▶ Task goal:
Please print the records below exactly as they are written.

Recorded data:
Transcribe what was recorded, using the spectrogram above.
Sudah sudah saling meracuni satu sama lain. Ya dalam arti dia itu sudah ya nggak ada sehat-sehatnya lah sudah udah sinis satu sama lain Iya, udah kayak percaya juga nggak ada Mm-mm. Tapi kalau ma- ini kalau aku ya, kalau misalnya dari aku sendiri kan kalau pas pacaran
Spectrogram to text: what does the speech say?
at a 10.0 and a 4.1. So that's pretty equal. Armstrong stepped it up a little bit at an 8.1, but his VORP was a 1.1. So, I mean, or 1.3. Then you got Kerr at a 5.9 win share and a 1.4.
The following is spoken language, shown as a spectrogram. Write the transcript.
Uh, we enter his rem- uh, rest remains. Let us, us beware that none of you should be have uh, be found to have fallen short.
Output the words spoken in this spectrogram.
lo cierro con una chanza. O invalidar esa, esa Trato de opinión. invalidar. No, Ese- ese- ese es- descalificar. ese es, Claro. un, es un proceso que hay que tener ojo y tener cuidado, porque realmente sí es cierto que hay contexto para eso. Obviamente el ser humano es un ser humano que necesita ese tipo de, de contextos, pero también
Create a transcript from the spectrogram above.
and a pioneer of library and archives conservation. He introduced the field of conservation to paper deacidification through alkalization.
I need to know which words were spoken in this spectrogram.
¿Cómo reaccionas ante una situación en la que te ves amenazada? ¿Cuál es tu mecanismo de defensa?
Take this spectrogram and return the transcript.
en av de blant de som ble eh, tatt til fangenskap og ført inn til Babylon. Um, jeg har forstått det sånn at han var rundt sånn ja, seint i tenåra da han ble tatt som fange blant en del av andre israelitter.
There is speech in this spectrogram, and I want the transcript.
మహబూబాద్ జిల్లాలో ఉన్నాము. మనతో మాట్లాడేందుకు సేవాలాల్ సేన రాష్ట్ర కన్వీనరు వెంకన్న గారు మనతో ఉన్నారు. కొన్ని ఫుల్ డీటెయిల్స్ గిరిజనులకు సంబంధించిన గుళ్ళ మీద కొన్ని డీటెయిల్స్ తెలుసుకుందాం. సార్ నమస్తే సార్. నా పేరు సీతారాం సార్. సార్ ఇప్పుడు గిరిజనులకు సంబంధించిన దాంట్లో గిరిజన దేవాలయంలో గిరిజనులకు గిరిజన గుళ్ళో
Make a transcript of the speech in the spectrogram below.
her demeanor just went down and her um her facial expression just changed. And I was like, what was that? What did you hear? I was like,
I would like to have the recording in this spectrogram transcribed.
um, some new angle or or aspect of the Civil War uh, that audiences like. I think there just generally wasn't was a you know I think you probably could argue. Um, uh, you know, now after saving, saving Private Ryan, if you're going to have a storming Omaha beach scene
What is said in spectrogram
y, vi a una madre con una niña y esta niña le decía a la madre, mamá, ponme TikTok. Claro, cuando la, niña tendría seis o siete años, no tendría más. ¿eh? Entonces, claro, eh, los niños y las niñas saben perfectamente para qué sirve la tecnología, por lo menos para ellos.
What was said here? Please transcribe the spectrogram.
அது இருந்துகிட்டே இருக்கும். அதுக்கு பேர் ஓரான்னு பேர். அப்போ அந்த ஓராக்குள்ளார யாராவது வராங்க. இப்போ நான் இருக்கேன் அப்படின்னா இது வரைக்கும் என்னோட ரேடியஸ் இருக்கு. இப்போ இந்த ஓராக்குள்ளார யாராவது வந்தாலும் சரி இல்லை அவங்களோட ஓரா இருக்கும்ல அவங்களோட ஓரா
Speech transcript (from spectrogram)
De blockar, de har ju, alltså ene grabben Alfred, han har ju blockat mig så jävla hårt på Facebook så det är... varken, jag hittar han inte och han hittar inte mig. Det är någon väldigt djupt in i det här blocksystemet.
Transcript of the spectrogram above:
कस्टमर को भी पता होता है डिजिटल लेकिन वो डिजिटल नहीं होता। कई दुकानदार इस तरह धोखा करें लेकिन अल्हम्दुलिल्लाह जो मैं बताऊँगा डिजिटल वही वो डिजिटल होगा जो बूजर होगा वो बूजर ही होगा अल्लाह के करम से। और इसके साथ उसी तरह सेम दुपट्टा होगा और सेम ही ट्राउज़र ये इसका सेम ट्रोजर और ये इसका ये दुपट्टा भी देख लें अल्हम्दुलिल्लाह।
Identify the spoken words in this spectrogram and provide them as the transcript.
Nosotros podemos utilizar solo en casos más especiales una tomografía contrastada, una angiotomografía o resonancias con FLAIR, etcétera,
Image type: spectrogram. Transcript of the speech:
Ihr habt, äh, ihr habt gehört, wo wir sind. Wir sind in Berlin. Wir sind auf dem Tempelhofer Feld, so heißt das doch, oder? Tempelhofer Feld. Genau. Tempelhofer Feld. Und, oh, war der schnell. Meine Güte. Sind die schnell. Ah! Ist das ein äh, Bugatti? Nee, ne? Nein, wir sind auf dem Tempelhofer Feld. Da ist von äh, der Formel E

▶ Result for this task:
Transcribe what was recorded, using the spectrogram above.
Sudah sudah saling meracuni satu sama lain. Ya dalam arti dia itu sudah ya nggak ada sehat-sehatnya lah sudah udah sinis satu sama lain Iya, udah kayak percaya juga nggak ada Mm-mm. Tapi kalau ma- ini kalau aku ya, kalau misalnya dari aku sendiri kan kalau pas pacaran
Spectrogram to text: what does the speech say?
at a 10.0 and a 4.1. So that's pretty equal. Armstrong stepped it up a little bit at an 8.1, but his VORP was a 1.1. So, I mean, or 1.3. Then you got Kerr at a 5.9 win share and a 1.4.
The following is spoken language, shown as a spectrogram. Write the transcript.
Uh, we enter his rem- uh, rest remains. Let us, us beware that none of you should be have uh, be found to have fallen short.
Output the words spoken in this spectrogram.
lo cierro con una chanza. O invalidar esa, esa Trato de opinión. invalidar. No, Ese- ese- ese es- descalificar. ese es, Claro. un, es un proceso que hay que tener ojo y tener cuidado, porque realmente sí es cierto que hay contexto para eso. Obviamente el ser humano es un ser humano que necesita ese tipo de, de contextos, pero también
Create a transcript from the spectrogram above.
and a pioneer of library and archives conservation. He introduced the field of conservation to paper deacidification through alkalization.
I need to know which words were spoken in this spectrogram.
¿Cómo reaccionas ante una situación en la que te ves amenazada? ¿Cuál es tu mecanismo de defensa?
Take this spectrogram and return the transcript.
en av de blant de som ble eh, tatt til fangenskap og ført inn til Babylon. Um, jeg har forstått det sånn at han var rundt sånn ja, seint i tenåra da han ble tatt som fange blant en del av andre israelitter.
There is speech in this spectrogram, and I want the transcript.
మహబూబాద్ జిల్లాలో ఉన్నాము. మనతో మాట్లాడేందుకు సేవాలాల్ సేన రాష్ట్ర కన్వీనరు వెంకన్న గారు మనతో ఉన్నారు. కొన్ని ఫుల్ డీటెయిల్స్ గిరిజనులకు సంబంధించిన గుళ్ళ మీద కొన్ని డీటెయిల్స్ తెలుసుకుందాం. సార్ నమస్తే సార్. నా పేరు సీతారాం సార్. సార్ ఇప్పుడు గిరిజనులకు సంబంధించిన దాంట్లో గిరిజన దేవాలయంలో గిరిజనులకు గిరిజన గుళ్ళో
Make a transcript of the speech in the spectrogram below.
her demeanor just went down and her um her facial expression just changed. And I was like, what was that? What did you hear? I was like,
I would like to have the recording in this spectrogram transcribed.
um, some new angle or or aspect of the Civil War uh, that audiences like. I think there just generally wasn't was a you know I think you probably could argue. Um, uh, you know, now after saving, saving Private Ryan, if you're going to have a storming Omaha beach scene
What is said in spectrogram
y, vi a una madre con una niña y esta niña le decía a la madre, mamá, ponme TikTok. Claro, cuando la, niña tendría seis o siete años, no tendría más. ¿eh? Entonces, claro, eh, los niños y las niñas saben perfectamente para qué sirve la tecnología, por lo menos para ellos.
What was said here? Please transcribe the spectrogram.
அது இருந்துகிட்டே இருக்கும். அதுக்கு பேர் ஓரான்னு பேர். அப்போ அந்த ஓராக்குள்ளார யாராவது வராங்க. இப்போ நான் இருக்கேன் அப்படின்னா இது வரைக்கும் என்னோட ரேடியஸ் இருக்கு. இப்போ இந்த ஓராக்குள்ளார யாராவது வந்தாலும் சரி இல்லை அவங்களோட ஓரா இருக்கும்ல அவங்களோட ஓரா
Speech transcript (from spectrogram)
De blockar, de har ju, alltså ene grabben Alfred, han har ju blockat mig så jävla hårt på Facebook så det är... varken, jag hittar han inte och han hittar inte mig. Det är någon väldigt djupt in i det här blocksystemet.
Transcript of the spectrogram above:
कस्टमर को भी पता होता है डिजिटल लेकिन वो डिजिटल नहीं होता। कई दुकानदार इस तरह धोखा करें लेकिन अल्हम्दुलिल्लाह जो मैं बताऊँगा डिजिटल वही वो डिजिटल होगा जो बूजर होगा वो बूजर ही होगा अल्लाह के करम से। और इसके साथ उसी तरह सेम दुपट्टा होगा और सेम ही ट्राउज़र ये इसका सेम ट्रोजर और ये इसका ये दुपट्टा भी देख लें अल्हम्दुलिल्लाह।
Identify the spoken words in this spectrogram and provide them as the transcript.
Nosotros podemos utilizar solo en casos más especiales una tomografía contrastada, una angiotomografía o resonancias con FLAIR, etcétera,
Image type: spectrogram. Transcript of the speech:
Ihr habt, äh, ihr habt gehört, wo wir sind. Wir sind in Berlin. Wir sind auf dem Tempelhofer Feld, so heißt das doch, oder? Tempelhofer Feld. Genau. Tempelhofer Feld. Und, oh, war der schnell. Meine Güte. Sind die schnell. Ah! Ist das ein äh, Bugatti? Nee, ne? Nein, wir sind auf dem Tempelhofer Feld. Da ist von äh, der Formel E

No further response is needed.